While it would be impossible to mention all of the nearly 100 feature films in this year's festival, here are a final half dozen that caught my eye. Three appear on the recently compiled list of 2012 Foreign Language Academy Award submissions. Iceland has nominated The Deep, from that country's most celebrated director Baltasar Kormákur (101 Reykjavik, Jar City). Kormákur is expected to attend the festival and I'm disappointed that I can't make it to either screening. Nikolaj Arcel's A Royal Affair, a piece of 18th century political intrigue starring Mads Mikkelsen, will be the Oscar® submission from Denmark, and Australia has nominated Cate Shortland's Lore, a drama set in post-WWII Germany. Another promising Australian film is Wayne Blair's The Sapphires, based on a true story about a 1960's Aboriginal girl group who performed for U.S. troops in Viet Nam. In Gilles Bourdos' Renoir, veteran actor Michel Bouquet plays painter Pierre-Auguste, and one of my favorite young French actors, Vincent Rottiers portrays his filmmaker-to-be son Jean.
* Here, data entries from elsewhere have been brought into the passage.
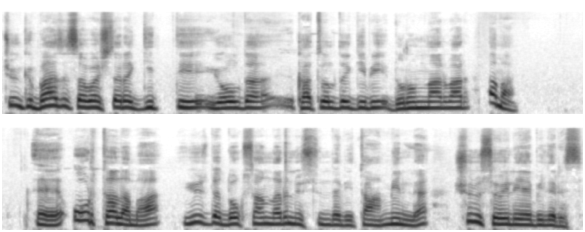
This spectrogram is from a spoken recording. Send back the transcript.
Çünkü bazı savaşlara gitti, yolda katıldı gibi durumlar var ama e, ortalama %90'ların üstünde bir tahminle şunu söyleyebiliriz.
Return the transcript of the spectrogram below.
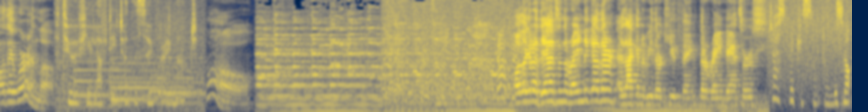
Oh, they were in love. The two of you loved each other so very much. Oh. Oh, they're gonna dance in the rain together? Is that gonna be their cute thing? They're rain dancers? Just because something is not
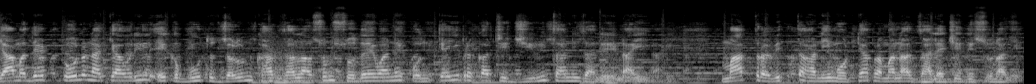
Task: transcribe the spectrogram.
यामध्ये टोल नाक्यावरील एक बूथ जळून खाक झाला असून सुदैवाने कोणत्याही प्रकारची जीवितहानी झालेली नाही. मात्र वित्तहानी मोठ्या प्रमाणात झाल्याचे दिसून आले.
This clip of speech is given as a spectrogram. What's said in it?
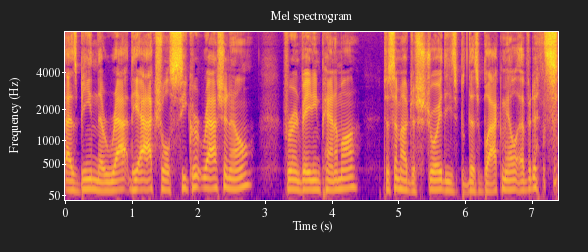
as being the rat, the actual secret rationale for invading Panama to somehow destroy these this blackmail evidence,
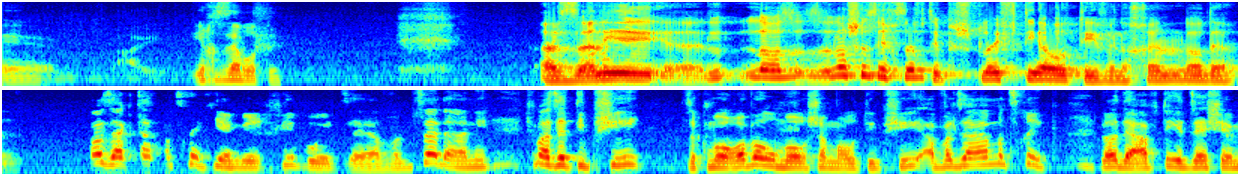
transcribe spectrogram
אה, אכזב אותי. אז אני, לא, זה, זה לא שזה אכזב אותי, פשוט לא הפתיע אותי ולכן לא יודע. לא, זה היה קצת מצחיק, כי הם הרחיבו את זה, אבל בסדר, אני... תשמע, זה טיפשי, זה כמו רוב ההומור שם הוא טיפשי, אבל זה היה מצחיק. לא יודע, אהבתי את זה שהם...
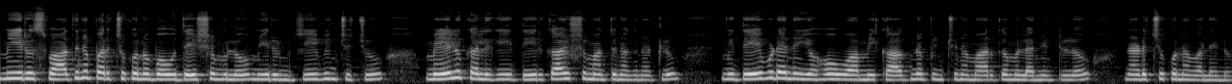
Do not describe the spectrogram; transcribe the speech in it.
మీరు స్వాధీనపరచుకొనబోవు దేశములో మీరు జీవించుచు మేలు కలిగి దీర్ఘాయుషమంతునగినట్లు మీ దేవుడైన యహోవా మీకు ఆజ్ఞాపించిన మార్గములన్నింటిలో నడుచుకునవలెను.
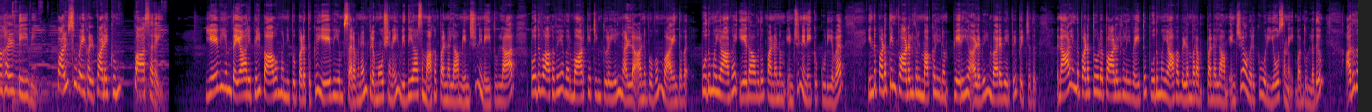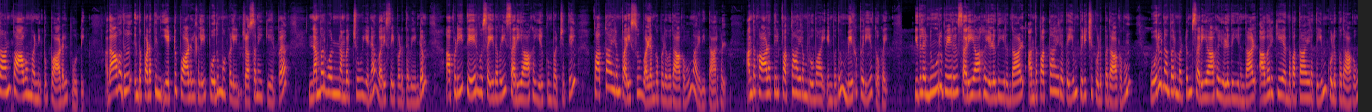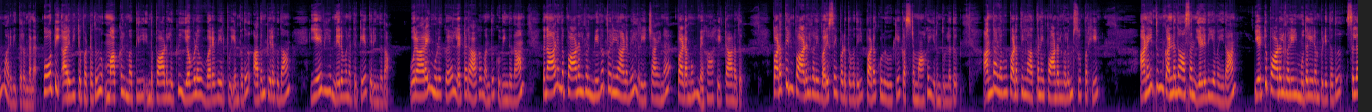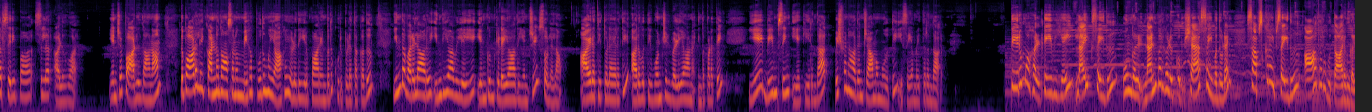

The story is set on the French Riviera during WWI and cinematography is by the incomparable Mark Lee Ping-bing. Lastly, I'm completely unfamiliar with the works of French actor/writer/director/comic Pierre Étaix and am grateful that MVFF35 is presenting a revival of his 1965 film, Yoyo, in a newly restored 35mm print from Janus Films.

Cross published on The Evening Class.